VIDEO] holds 1100 10mm tungsten balls that are propelled out of the gun barrel and begin to disperse. The tungsten projectiles are lethal at up to 700 meters. The official requirement of the XM1028 is to kill or disable more than 50 percent of a 10 man squad with 1 shot and do the same to a 30 man platoon with 2 shots.
The M-1 tank has finally, oficially, gotten its M1028 "shotgun shell" for its 120mm gun. This is for use against hostile infantry. The XM1028 shell [
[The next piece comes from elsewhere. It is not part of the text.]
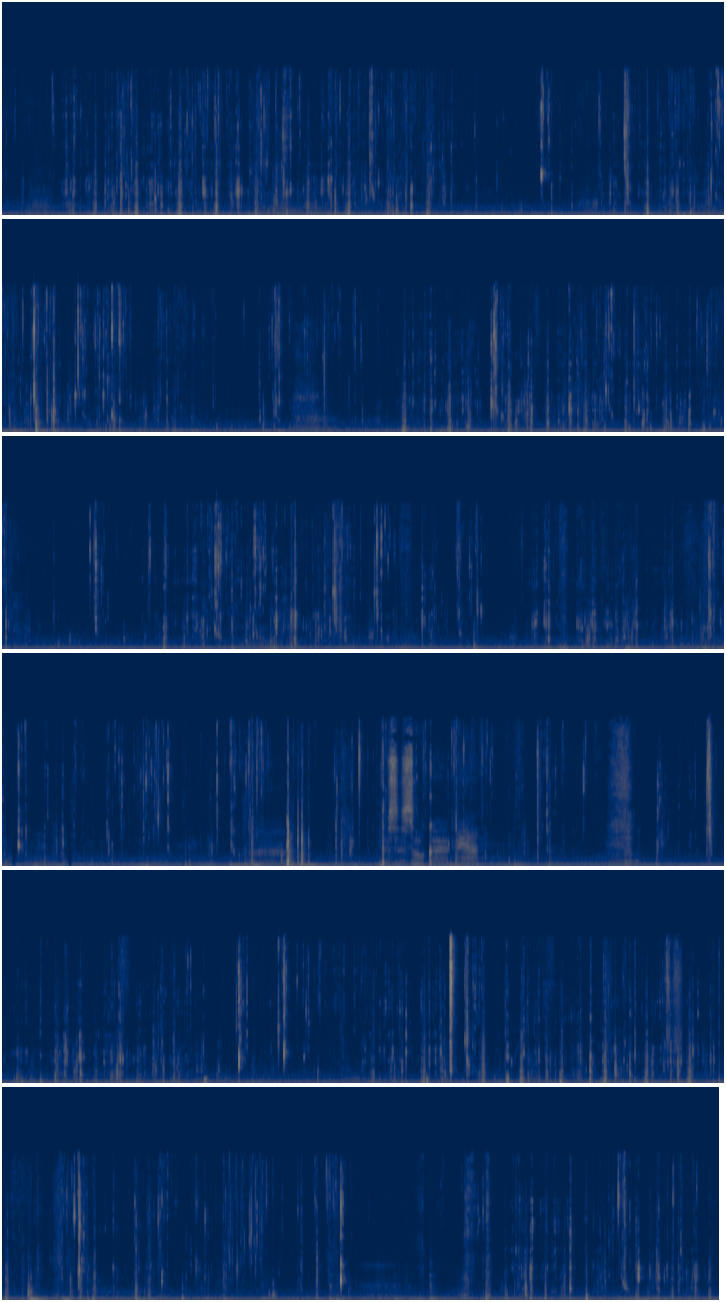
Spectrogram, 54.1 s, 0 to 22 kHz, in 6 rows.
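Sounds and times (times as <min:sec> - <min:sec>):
steady low hum: 0:00.0 - 0:54.0
chewing with wet mouth clicks: 0:00.7 - 0:31.6, 0:33.6 - 0:34.5, 0:35.2 - 0:49.5, 0:51.0 - 0:54.0.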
Production of the shell began in 2002, with plans for up to 30,000 shells (costing over $3,000 each) being produced. After initial production of some 2,000 shells, another 3,000 were to be built in 2004 and 5,000 in the year after that. But numerous delays over effectiveness, safety and reliability issues, delayed official introduction until now. Only small numbers of M1028 shells were shipped to Iraq since the round first became available in 2003. In the meantime, army and marine tank crews were getting more and more vocal in their displeasure at the leisurely pace of M1028 development. In terms of technology, there?s nothing particularly special about it. Similar shells have been in service for decades. In Iraq, M-1 tank crews want a ?shotgun? type shell to deal with groups of hostile Iraqis, especially at night when the Iraqis still don't realize that the thermal sight on the M-1 makes people clearly visible at night to the gunner, especially if they are carrying AK-47s or RPG launchers. The Iraqis still tend to bunch up, which allows one XM1028 round to wipe out entire teams of hostile fighters. The M-1 using the XM1028 shell is the world's largest shotgun, and makes tanks much more effective in urban combat. The 10mm projectiles are also effective against vehicles and lightly built structures. Israel has been using a similar round for years, making American tank crews even more impatient about when they would get an American made version.